Rest the exposed part of the wire on the cathode pad and arrange your mangifying gear and lighting to make sure you can perfectly see what you’re doing in preperation for soldering.
Using a soldering iron set to around 260 degrees C, pick up a very small blob of molten solder onto the tip of the iron and, very gently, touch the tip of the iron to the cathode pad on the LED. A small amount of solder should instantly run off of the tip and onto the pad (thanks to the flux), securing the wire to the pad in the process. Be careful not to burn the LED by holding the iron to the pad too long (3 seconds max, when done right you need less than 0.10 seconds of tip contact, it’s very fast).

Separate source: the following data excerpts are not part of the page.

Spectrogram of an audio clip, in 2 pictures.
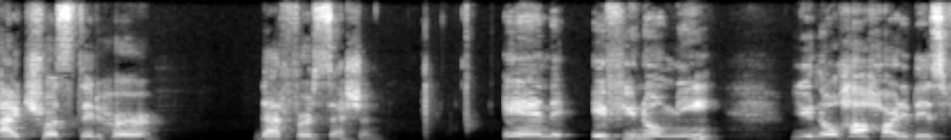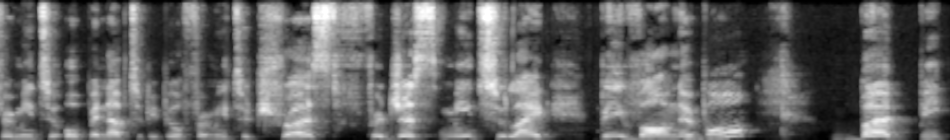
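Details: Stuttering with blocks and prolongations in a person currently receiving speech therapy.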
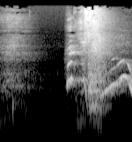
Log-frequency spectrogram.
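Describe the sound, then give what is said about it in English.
A single loud sneeze bursts out after a quiet moment, a sharp breathy explosion with a brief voiced tail, no one speaking over it. “I just sneeze.”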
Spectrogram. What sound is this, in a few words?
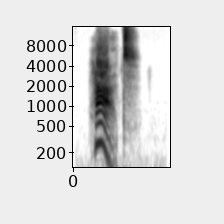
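"hat", American English; gcompris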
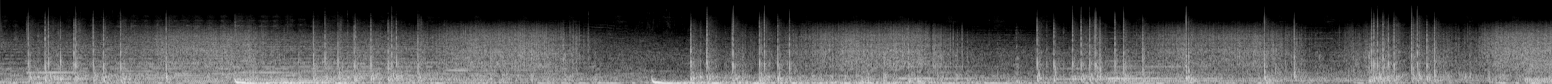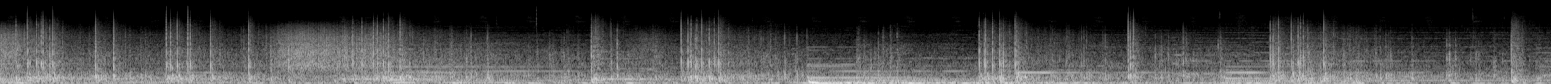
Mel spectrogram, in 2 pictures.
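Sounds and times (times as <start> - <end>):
fireworks bangs and crackling: 0.0 - 31.0.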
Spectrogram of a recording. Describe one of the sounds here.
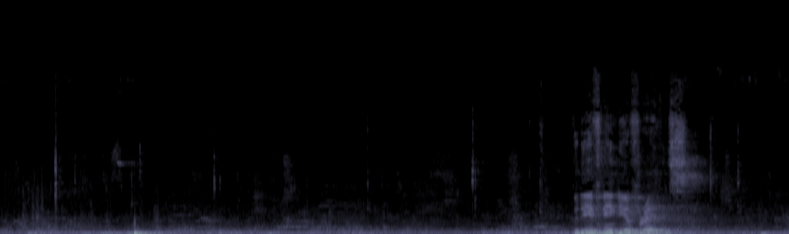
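A man speaks loudly into a microphone, heard over loudspeakers in a large echoing room.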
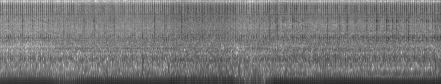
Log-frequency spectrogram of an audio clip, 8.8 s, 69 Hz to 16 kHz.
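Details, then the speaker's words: Mercedes T1 van, OM602.940 diesel just rebuilt with reworked head, first start in neutral after glow plugs: steady idle with a sharp repeating rattle that persists after rebuild; points to a noisy injector. "still got the rattle I knew it would would still be there everyone was like no it will be fixed"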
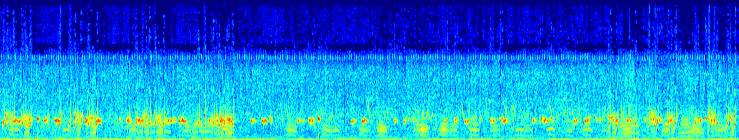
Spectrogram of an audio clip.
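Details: Common quail, males and females, calls used as a hunting lure: a busy chorus of overlapping sharp chirps and repeated short notes, roughly one or two per second, with a dull low hum throughout.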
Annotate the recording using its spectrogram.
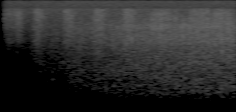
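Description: Rain patters softly.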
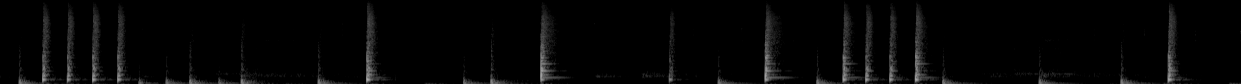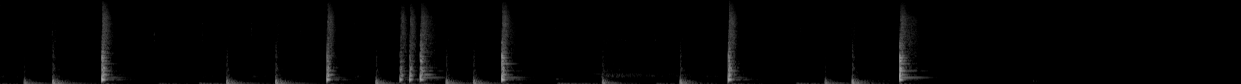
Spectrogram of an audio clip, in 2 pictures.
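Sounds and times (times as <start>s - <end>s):
snare drum: 0.0s - 4.0s, 4.6s - 9.7s, 10.3s - 12.0s, 12.6s - 13.8s, 14.6s - 17.7s, 18.4s - 20.0s, 20.6s - 21.7s.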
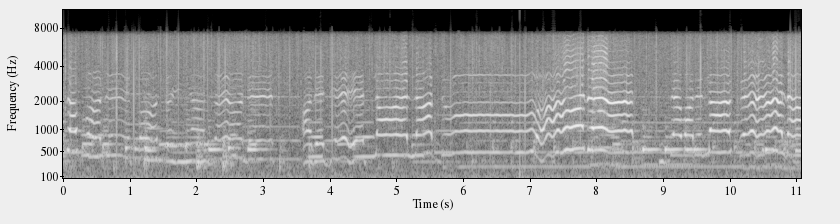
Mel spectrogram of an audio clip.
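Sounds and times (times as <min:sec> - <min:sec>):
record surface noise: 0:00.0 - 0:11.0
song on old record: 0:00.0 - 0:11.0.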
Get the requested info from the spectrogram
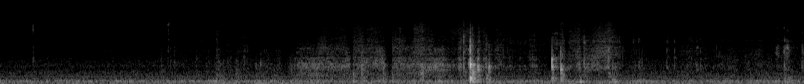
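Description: A cardboard trading-card box is handled and opened: rubbing and scraping of cardboard, with two sharp clicks about halfway through.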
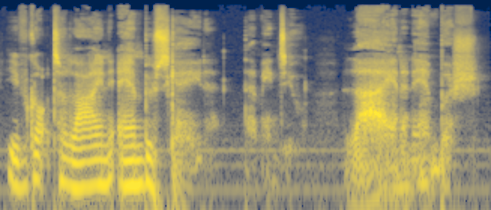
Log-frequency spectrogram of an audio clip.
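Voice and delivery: hushed, conspiratorial whisper; soft secret whisper, slowing down at the end; sneaky whisper. Pretend. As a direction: whisper like you're hiding in the bushes. Lying in ambush for a taco.

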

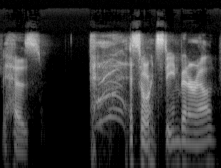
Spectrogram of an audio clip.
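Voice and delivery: laughing through a teasing question; joking question. Retold or imitated. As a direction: crack up while asking, as a joke. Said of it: "I started joking around".

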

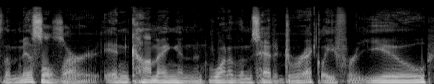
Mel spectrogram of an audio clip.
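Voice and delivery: deep, droning passive-aggressive politician; Bill Barr. Acted. Host as Barr reading an apocalypse alert, deep passive-aggressive drone. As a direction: announce doom in a low, unbothered monotone. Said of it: "it's gonna be Bill Barr saying".

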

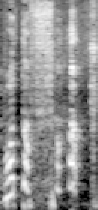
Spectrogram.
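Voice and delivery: high, half-laughing what the fuck; shocked disbelief. Retold or imitated. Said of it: "I'm like".

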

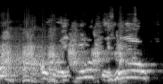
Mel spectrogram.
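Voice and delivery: high, laughing disbelief; cracking up while asking what the hell. Real, not acted. Cracking up retelling the coach's mean mugging, laughing.

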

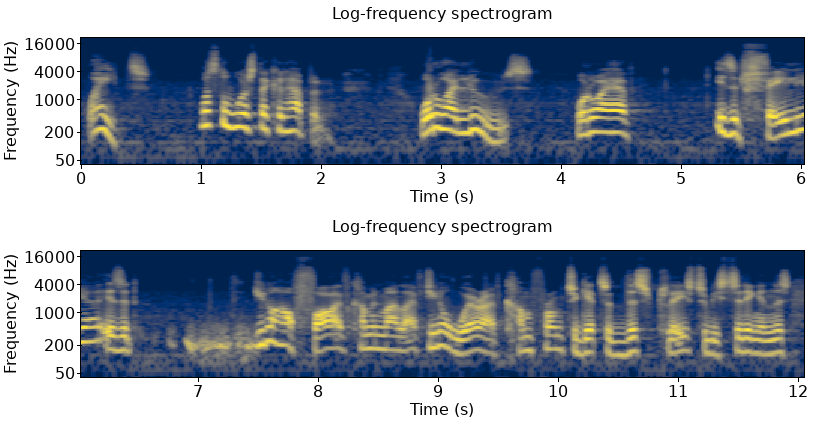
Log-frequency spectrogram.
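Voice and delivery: starts high and urgent, settles down; building self-pep talk. Retold or imitated. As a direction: fire yourself up, then calm to a vow. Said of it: "I went".

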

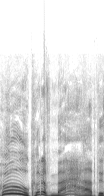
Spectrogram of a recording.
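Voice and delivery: slow, loud mystery narrator; dramatic narration. Pretend. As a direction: drag it out like a documentary.

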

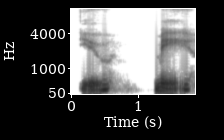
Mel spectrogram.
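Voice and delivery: Castiel's low, seductive rasp; deep rough voice. A narrator's reading. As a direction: let it sink deep and rough like sandpaper. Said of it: "Castiel's voice was deep and rough like sandpaper".

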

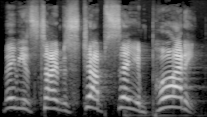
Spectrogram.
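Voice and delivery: high, loud "Hey, Gladys"; loudly calling out a friend at dinner. Acted. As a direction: call her out loud across the table. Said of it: "you say".

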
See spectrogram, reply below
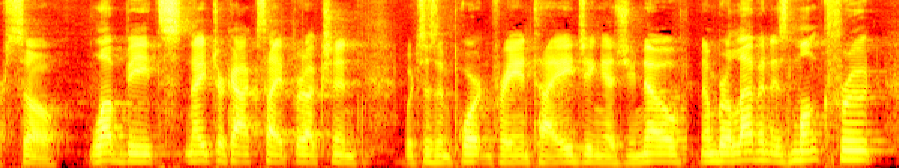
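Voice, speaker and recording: A man from Michigan hosting a health vlog, talking enthusiastically and casually about his favorite superfoods. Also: mid-range voice. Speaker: wellness channel host. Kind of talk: upbeat product-style health vlog.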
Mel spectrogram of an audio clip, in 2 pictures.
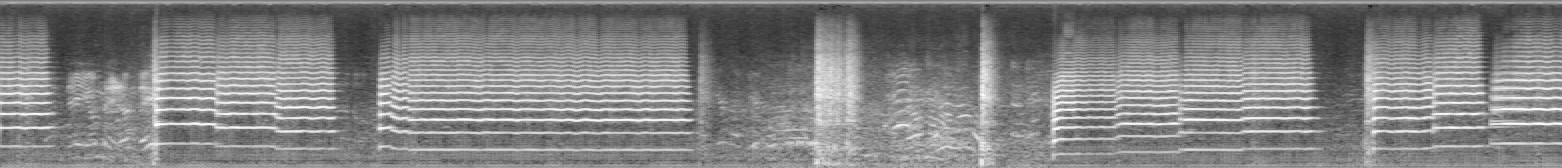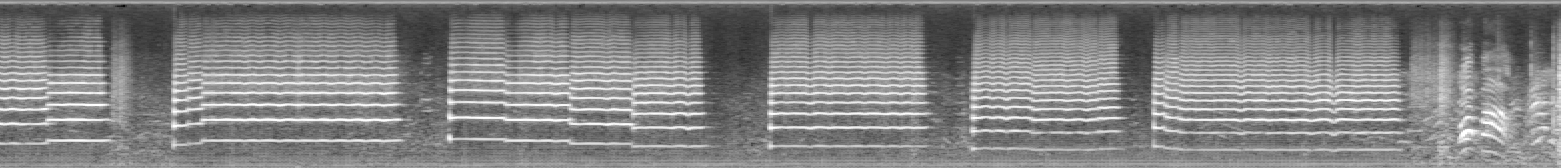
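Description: Unaccompanied solo trumpet playing a slow melody of long held notes with vibrato, in phrases broken by short breaths.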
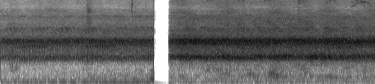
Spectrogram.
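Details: Frogs calling en masse in Lao fields after rain, a loud continuous croaking chorus briefly cut by a moment of silence midway, then resuming just as dense.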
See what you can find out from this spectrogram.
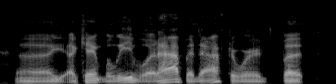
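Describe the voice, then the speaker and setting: An American man with a very deep, low pitch and vocal fry talks at a moderate pace, and the sound is dry and close with no echo. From Florida, Orlando. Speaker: radio host and documentary producer. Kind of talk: interview.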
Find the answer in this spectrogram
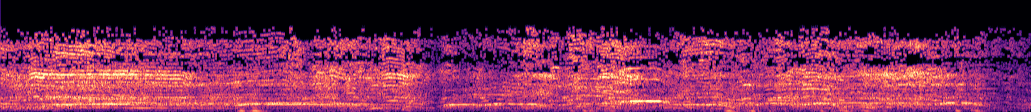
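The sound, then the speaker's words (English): A crowd of many voices shouts "hallelujah" together in a steady, overlapping roar that holds loud for about ten seconds, with a brief dip partway through before the shouting swells again. “Brothers who can cook here, shout hallelujah.”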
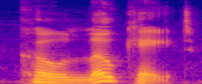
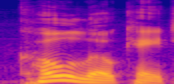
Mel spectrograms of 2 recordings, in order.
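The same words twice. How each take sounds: First: The stress is on a later syllable. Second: The stress is on the first syllable. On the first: "So I will say collocate, because the word locate is in there" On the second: "I want to emphasize the first syllable"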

Unfortunately what tends to happen here is that you knock the wire off the pad with the tip of the iron, forcing you to go through setting it all up again. For that reason you have to be *very* slow and gentle with the iron. I tend to place my elbows on the workbench on either side of the helping-hands and hold the iron with both hands in a seppuku type grip, gently bringing the iron down towards the pad. This grip is sometimes the only way I can get enough control. Another tip: don’t drink a pot of coffee before attempting this.
This does get easier with practice.
(Very gently) tug on the green wire to test that it’s firmly secured. Release the wire from the microclip and, without changing the orientation of the LED, repeat the process with the red wire, only this time soldering it to the anode pad of the LED. Since the red wire will be flying over the cathode (green) pad, it’s important to not have too much exposed red wire, lest it come down in contact with the cathode pad and create a short.
Source: Jar of Fireflies